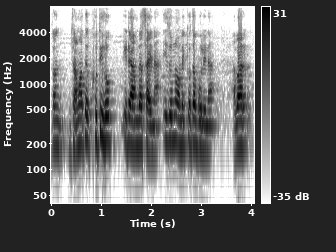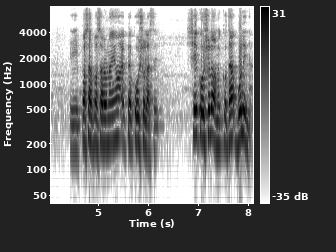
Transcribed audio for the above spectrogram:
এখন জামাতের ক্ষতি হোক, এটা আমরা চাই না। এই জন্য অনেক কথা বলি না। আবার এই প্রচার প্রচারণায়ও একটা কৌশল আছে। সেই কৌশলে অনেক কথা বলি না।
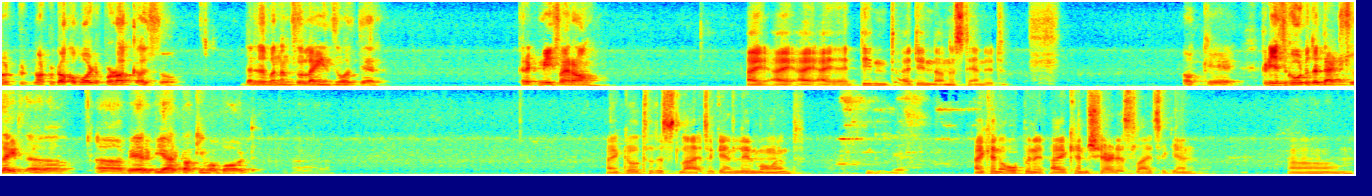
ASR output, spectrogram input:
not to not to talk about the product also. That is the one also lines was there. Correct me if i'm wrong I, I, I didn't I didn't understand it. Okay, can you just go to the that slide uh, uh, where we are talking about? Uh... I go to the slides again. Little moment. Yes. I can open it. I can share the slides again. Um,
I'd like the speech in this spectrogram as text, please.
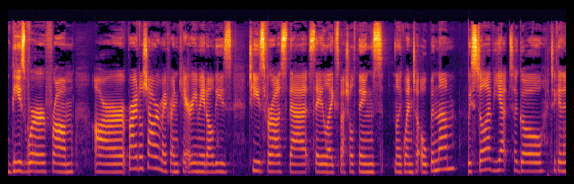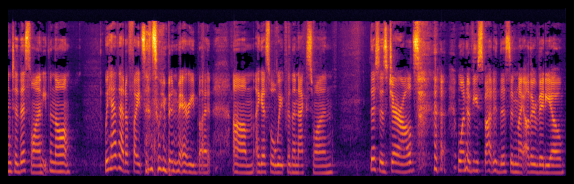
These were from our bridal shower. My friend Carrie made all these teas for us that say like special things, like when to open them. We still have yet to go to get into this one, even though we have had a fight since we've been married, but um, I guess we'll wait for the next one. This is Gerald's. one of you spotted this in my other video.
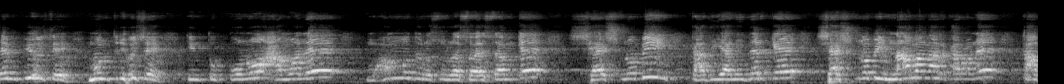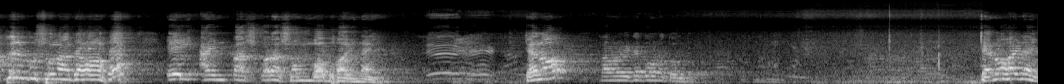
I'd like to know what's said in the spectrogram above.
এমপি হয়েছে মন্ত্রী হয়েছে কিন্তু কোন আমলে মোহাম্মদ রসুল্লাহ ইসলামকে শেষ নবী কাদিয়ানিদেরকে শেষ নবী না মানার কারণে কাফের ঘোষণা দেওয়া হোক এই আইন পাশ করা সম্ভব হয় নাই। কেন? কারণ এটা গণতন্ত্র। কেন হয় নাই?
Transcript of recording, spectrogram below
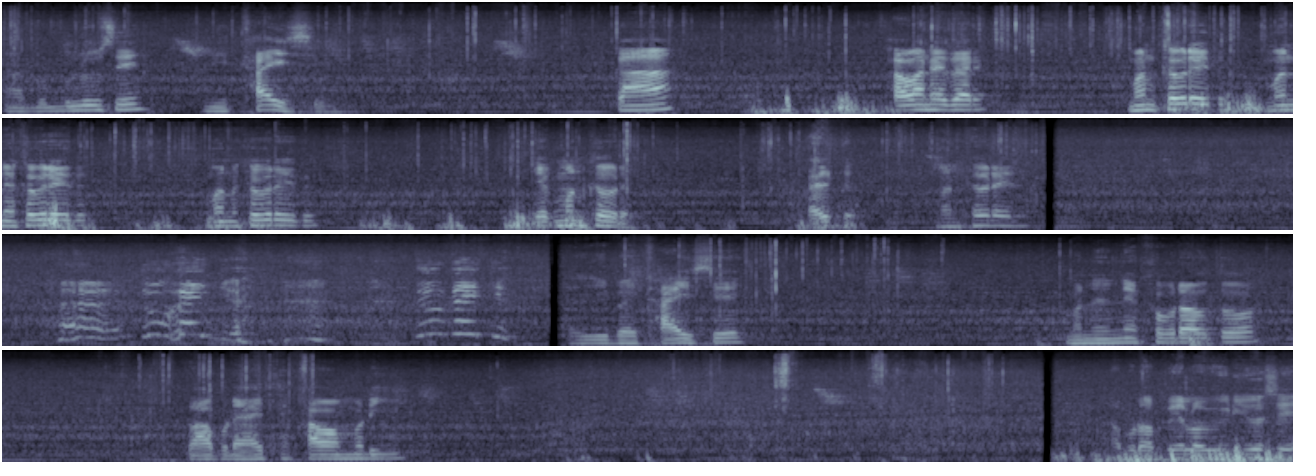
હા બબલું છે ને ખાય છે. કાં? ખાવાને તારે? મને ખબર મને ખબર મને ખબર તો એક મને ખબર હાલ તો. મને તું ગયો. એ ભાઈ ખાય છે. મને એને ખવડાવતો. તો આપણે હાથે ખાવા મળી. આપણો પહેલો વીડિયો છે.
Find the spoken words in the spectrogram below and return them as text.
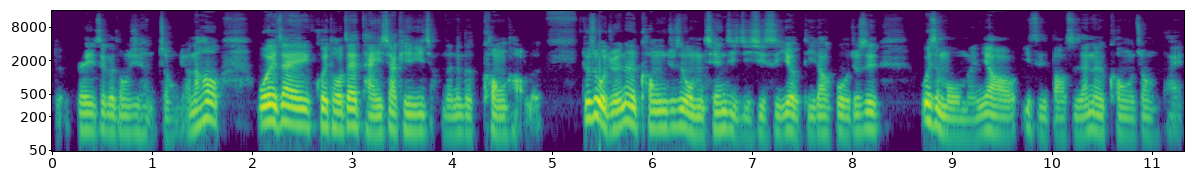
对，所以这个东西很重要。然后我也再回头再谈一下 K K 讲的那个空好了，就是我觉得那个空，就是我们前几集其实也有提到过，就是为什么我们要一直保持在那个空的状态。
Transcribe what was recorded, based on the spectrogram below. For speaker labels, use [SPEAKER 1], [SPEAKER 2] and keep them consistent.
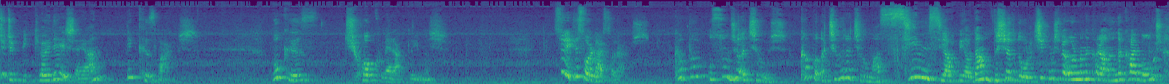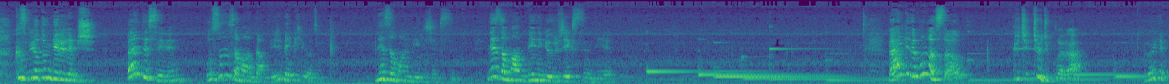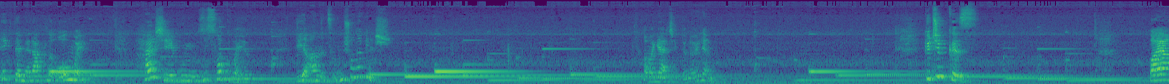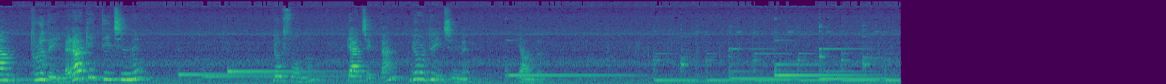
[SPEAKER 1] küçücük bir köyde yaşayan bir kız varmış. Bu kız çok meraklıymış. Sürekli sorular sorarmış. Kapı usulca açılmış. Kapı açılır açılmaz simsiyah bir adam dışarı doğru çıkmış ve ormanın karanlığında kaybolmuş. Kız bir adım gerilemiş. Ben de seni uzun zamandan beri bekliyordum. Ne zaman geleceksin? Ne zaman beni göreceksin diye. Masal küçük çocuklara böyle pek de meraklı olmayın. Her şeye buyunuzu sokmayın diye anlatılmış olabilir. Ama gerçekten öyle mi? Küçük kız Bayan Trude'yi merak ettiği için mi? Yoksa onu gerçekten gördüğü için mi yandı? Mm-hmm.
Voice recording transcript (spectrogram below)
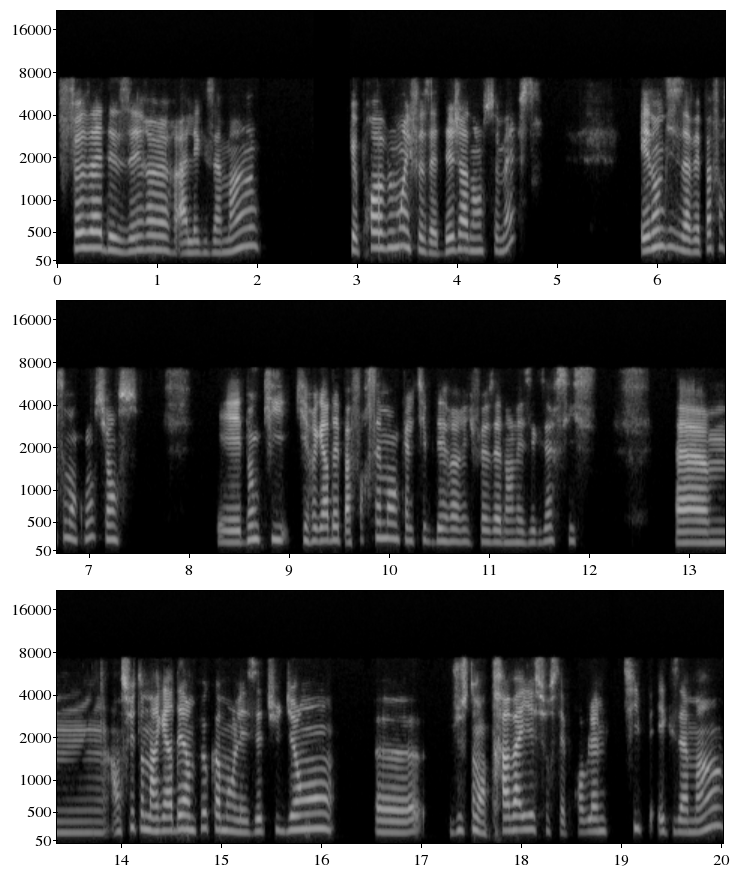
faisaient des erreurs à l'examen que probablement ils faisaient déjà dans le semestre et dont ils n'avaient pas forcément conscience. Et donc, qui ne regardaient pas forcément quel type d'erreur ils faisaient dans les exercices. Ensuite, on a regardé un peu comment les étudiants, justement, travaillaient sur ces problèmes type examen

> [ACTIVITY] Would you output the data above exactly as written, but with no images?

> [RESULT OF THE EXERCISE]
Transcribed audio for the above spectrogram:
এখন জামাতের ক্ষতি হোক, এটা আমরা চাই না। এই জন্য অনেক কথা বলি না। আবার এই প্রচার প্রচারণায়ও একটা কৌশল আছে। সেই কৌশলে অনেক কথা বলি না।
ASR output, spectrogram input:
not to not to talk about the product also. That is the one also lines was there. Correct me if i'm wrong I, I, I didn't I didn't understand it. Okay, can you just go to the that slide uh, uh, where we are talking about? Uh... I go to the slides again. Little moment. Yes. I can open it. I can share the slides again. Um,
I'd like the speech in this spectrogram as text, please.
These were from our bridal shower. My friend Carrie made all these teas for us that say like special things, like when to open them. We still have yet to go to get into this one, even though we have had a fight since we've been married, but um, I guess we'll wait for the next one. This is Gerald's. one of you spotted this in my other video.
I'd like to know what's said in the spectrogram above.
এমপি হয়েছে মন্ত্রী হয়েছে কিন্তু কোন আমলে মোহাম্মদ রসুল্লাহ ইসলামকে শেষ নবী কাদিয়ানিদেরকে শেষ নবী না মানার কারণে কাফের ঘোষণা দেওয়া হোক এই আইন পাশ করা সম্ভব হয় নাই। কেন? কারণ এটা গণতন্ত্র। কেন হয় নাই?
Transcript of recording, spectrogram below
હા બબલું છે ને ખાય છે. કાં? ખાવાને તારે? મને ખબર મને ખબર મને ખબર તો એક મને ખબર હાલ તો. મને તું ગયો. એ ભાઈ ખાય છે. મને એને ખવડાવતો. તો આપણે હાથે ખાવા મળી. આપણો પહેલો વીડિયો છે.
Find the spoken words in the spectrogram below and return them as text.
对，所以这个东西很重要。然后我也再回头再谈一下 K K 讲的那个空好了，就是我觉得那个空，就是我们前几集其实也有提到过，就是为什么我们要一直保持在那个空的状态。
Transcribe what was recorded, based on the spectrogram below. For speaker labels, use [SPEAKER 1], [SPEAKER 2] and keep them consistent.
[SPEAKER 1] küçücük bir köyde yaşayan bir kız varmış. Bu kız çok meraklıymış. Sürekli sorular sorarmış. Kapı usulca açılmış. Kapı açılır açılmaz simsiyah bir adam dışarı doğru çıkmış ve ormanın karanlığında kaybolmuş. Kız bir adım gerilemiş. Ben de seni uzun zamandan beri bekliyordum. Ne zaman geleceksin? Ne zaman beni göreceksin diye. Masal küçük çocuklara böyle pek de meraklı olmayın. Her şeye buyunuzu sokmayın diye anlatılmış olabilir. Ama gerçekten öyle mi? Küçük kız Bayan Trude'yi merak ettiği için mi? Yoksa onu gerçekten gördüğü için mi yandı? Mm-hmm.
Voice recording transcript (spectrogram below)
faisaient des erreurs à l'examen que probablement ils faisaient déjà dans le semestre et dont ils n'avaient pas forcément conscience. Et donc, qui ne regardaient pas forcément quel type d'erreur ils faisaient dans les exercices. Ensuite, on a regardé un peu comment les étudiants, justement, travaillaient sur ces problèmes type examen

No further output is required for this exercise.